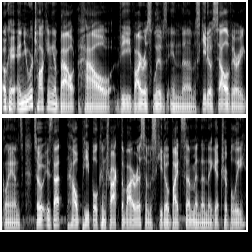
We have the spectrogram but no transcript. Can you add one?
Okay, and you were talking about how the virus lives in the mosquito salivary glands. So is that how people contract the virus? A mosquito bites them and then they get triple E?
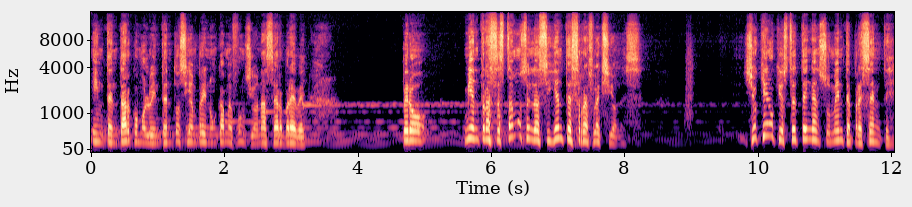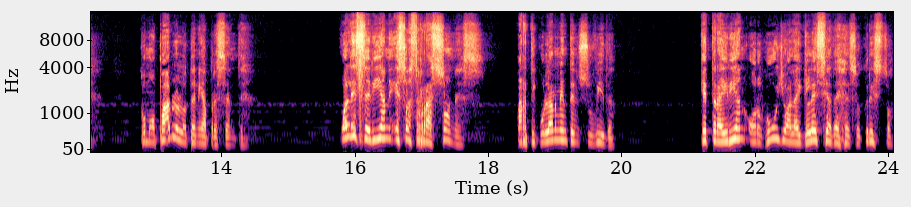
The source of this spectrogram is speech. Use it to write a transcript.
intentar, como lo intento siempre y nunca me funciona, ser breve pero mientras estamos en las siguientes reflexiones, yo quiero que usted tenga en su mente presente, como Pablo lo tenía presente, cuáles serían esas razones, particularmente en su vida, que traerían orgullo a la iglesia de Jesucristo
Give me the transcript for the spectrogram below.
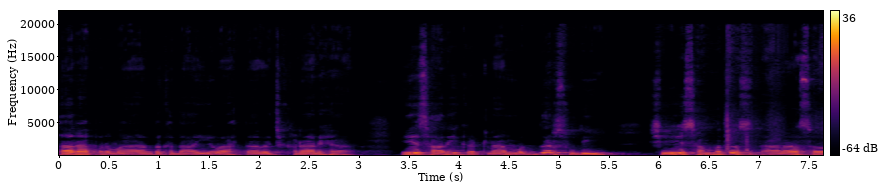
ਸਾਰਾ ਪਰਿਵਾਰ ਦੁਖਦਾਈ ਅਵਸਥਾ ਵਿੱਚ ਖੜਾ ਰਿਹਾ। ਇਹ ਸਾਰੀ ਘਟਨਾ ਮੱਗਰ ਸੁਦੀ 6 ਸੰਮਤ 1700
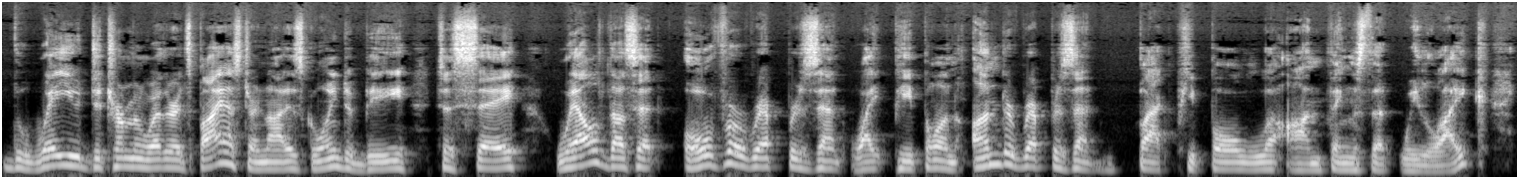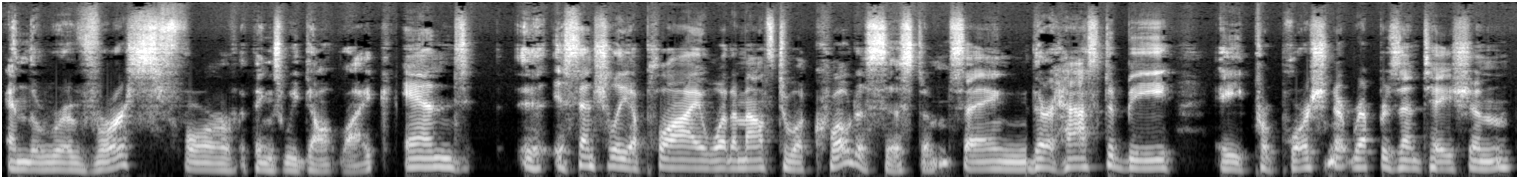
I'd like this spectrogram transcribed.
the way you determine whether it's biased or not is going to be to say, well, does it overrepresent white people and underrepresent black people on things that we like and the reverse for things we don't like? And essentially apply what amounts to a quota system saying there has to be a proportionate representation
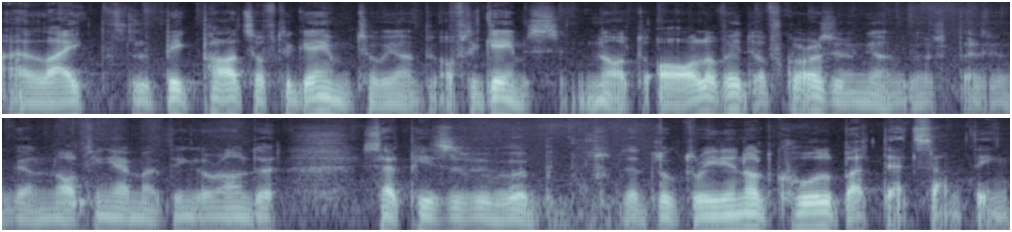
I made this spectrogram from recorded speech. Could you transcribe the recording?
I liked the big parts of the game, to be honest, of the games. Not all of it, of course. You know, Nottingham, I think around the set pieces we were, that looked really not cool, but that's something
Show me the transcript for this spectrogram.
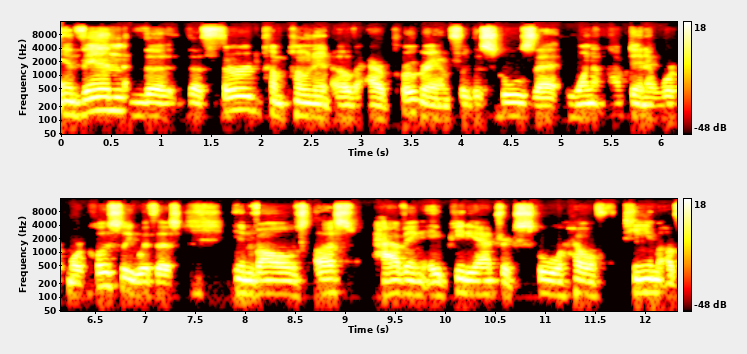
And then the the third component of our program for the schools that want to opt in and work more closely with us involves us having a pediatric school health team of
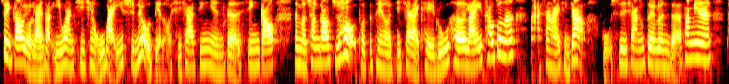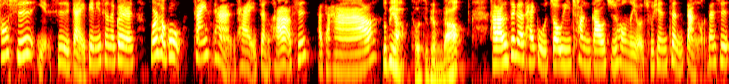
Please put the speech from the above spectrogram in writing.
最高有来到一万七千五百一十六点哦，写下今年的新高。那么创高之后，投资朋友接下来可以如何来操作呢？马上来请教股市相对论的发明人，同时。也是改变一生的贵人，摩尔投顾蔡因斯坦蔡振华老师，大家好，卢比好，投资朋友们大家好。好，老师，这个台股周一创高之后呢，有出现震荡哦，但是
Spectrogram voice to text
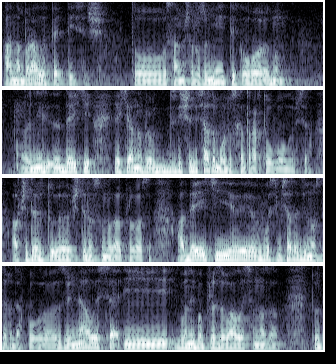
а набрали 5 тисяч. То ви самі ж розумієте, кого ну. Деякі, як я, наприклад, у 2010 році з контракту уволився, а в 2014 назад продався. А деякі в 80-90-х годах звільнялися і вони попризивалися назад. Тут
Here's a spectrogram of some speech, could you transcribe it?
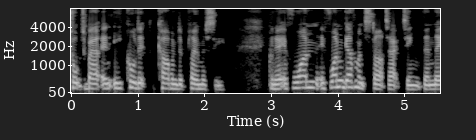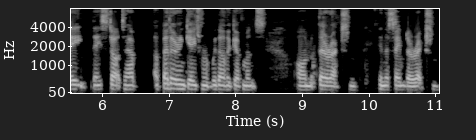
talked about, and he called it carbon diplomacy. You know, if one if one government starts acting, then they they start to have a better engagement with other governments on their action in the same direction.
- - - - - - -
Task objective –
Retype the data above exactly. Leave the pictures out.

Task solution –
We have the spectrogram but no transcript. Can you add one?
Okay, and you were talking about how the virus lives in the mosquito salivary glands. So is that how people contract the virus? A mosquito bites them and then they get triple E?
The source of this spectrogram is speech. Use it to write a transcript.
intentar, como lo intento siempre y nunca me funciona, ser breve pero mientras estamos en las siguientes reflexiones, yo quiero que usted tenga en su mente presente, como Pablo lo tenía presente, cuáles serían esas razones, particularmente en su vida, que traerían orgullo a la iglesia de Jesucristo
Give me the transcript for the spectrogram below.
ਸਾਰਾ ਪਰਿਵਾਰ ਦੁਖਦਾਈ ਅਵਸਥਾ ਵਿੱਚ ਖੜਾ ਰਿਹਾ। ਇਹ ਸਾਰੀ ਘਟਨਾ ਮੱਗਰ ਸੁਦੀ 6 ਸੰਮਤ 1700
I'd like this spectrogram transcribed.
the way you determine whether it's biased or not is going to be to say, well, does it overrepresent white people and underrepresent black people on things that we like and the reverse for things we don't like? And essentially apply what amounts to a quota system saying there has to be a proportionate representation
I made this spectrogram from recorded speech. Could you transcribe the recording?
I liked the big parts of the game, to be honest, of the games. Not all of it, of course. You know, Nottingham, I think around the set pieces we were, that looked really not cool, but that's something
Show me the transcript for this spectrogram.
And then the the third component of our program for the schools that want to opt in and work more closely with us involves us having a pediatric school health team of
Please put the speech from the above spectrogram in writing.
最高有来到一万七千五百一十六点哦，写下今年的新高。那么创高之后，投资朋友接下来可以如何来操作呢？马上来请教股市相对论的发明人，同时。也是改变一生的贵人，摩尔投顾蔡因斯坦蔡振华老师，大家好，卢比好，投资朋友们大家好。好，老师，这个台股周一创高之后呢，有出现震荡哦，但是
Spectrogram voice to text
а набрали 5 тисяч. То ви самі ж розумієте, кого ну. Деякі, як я, наприклад, у 2010 році з контракту уволився, а в 2014 назад продався. А деякі в 80-90-х годах звільнялися і вони попризивалися назад. Тут
Here's a spectrogram of some speech, could you transcribe it?
talked about, and he called it carbon diplomacy. You know, if one if one government starts acting, then they they start to have a better engagement with other governments on their action in the same direction.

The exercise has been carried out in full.